In a non-precedential opinion filed on July 17, 2018, a copy of which may be found here, the Third Circuit Court of Appeals affirmed the rulings of the Delaware District Court and Delaware Bankruptcy Court, which approved an asset purchase agreement over a landlord's objection and allowed debtors Haggen Holdings, LLC and its affiliates to sell certain assets. The issue turned on the application of Bankruptcy Code § 365(f)(1) to a "profit sharing plan" clause in a commercial lease and whether it was an unenforceable anti-assignment provision.
Haggen Holdings, LLC and its affiliates (the "Debtors") operated 164 grocery stores and 1 pharmacy. In 2015, the Debtors filed chapter 11 petitions in the Bankruptcy Court for the District of Delaware. The Debtors proposed bidding procedures for the sale of stores as well as the assumption and assignment of certain executory contracts and unexpired leases. The sale motion at issue implicated a commercial lease (the “Lease”) between one of the Debtors and its landlord, Antone Corp. (“Antone”).
Antone objected to the Debtors’ notice of assumption, assignment and cure amounts filed as part of the bid procedures motion as well as the notice of sale. Antone argued its commercial lease could not be assumed and assigned unless the Debtor provided for payment to Antone of one-half of the net profit realized by the Debtor upon transfer and assignment of the Lease to a third party. During the hearing on the Debtors' sale to the successful bidder for the store subject to the Lease, the Bankruptcy Court overruled Antone’s objection, authorized the assumption and assignment of the Lease, and prohibited enforcement of the profit sharing plan clause. On appeal, the District Court affirmed the Bankruptcy Court’s Sale Order.
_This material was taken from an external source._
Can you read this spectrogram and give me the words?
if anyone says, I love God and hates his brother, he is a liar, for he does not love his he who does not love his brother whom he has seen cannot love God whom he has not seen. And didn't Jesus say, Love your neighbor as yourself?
Section 365(f)(1) states in relevant part that, “notwithstanding a provision in an executory contract or unexpired lease of the debtor, or in applicable law, that prohibits, restricts, or conditions the assignment of such contract or lease, the trustee may assign such contract or lease under paragraph (2) of this subsection." The Court noted that § 365(f)(1), on its face, covers more ground than mere anti-assignment clauses and extends to any clause that restricts or conditions an assignment of a lease or executory contract. "Section 365(f)(1) was designed to prevent anti-alienation or other clauses in leases and executory contracts assumed by the Trustee from defeating [the Trustee’s] ability to realize the full value of the debtor’s assets in a bankruptcy case.” Op. at 5, quoting In re Headquarters Dodge, Inc., 13 F.3d 674, 682 (3d Cir. 1993).
The profit sharing plan clause here functioned only to extract value that would have accrued to the estate for the sole benefit of one landlord. Although the provision may have been part of a carefully negotiated bargain, the public policy that anti-alienation clauses not defeat the ability of the estate to realize the full value of the estate assets outweighed the interests of Antone in receiving the full benefit of its bargain.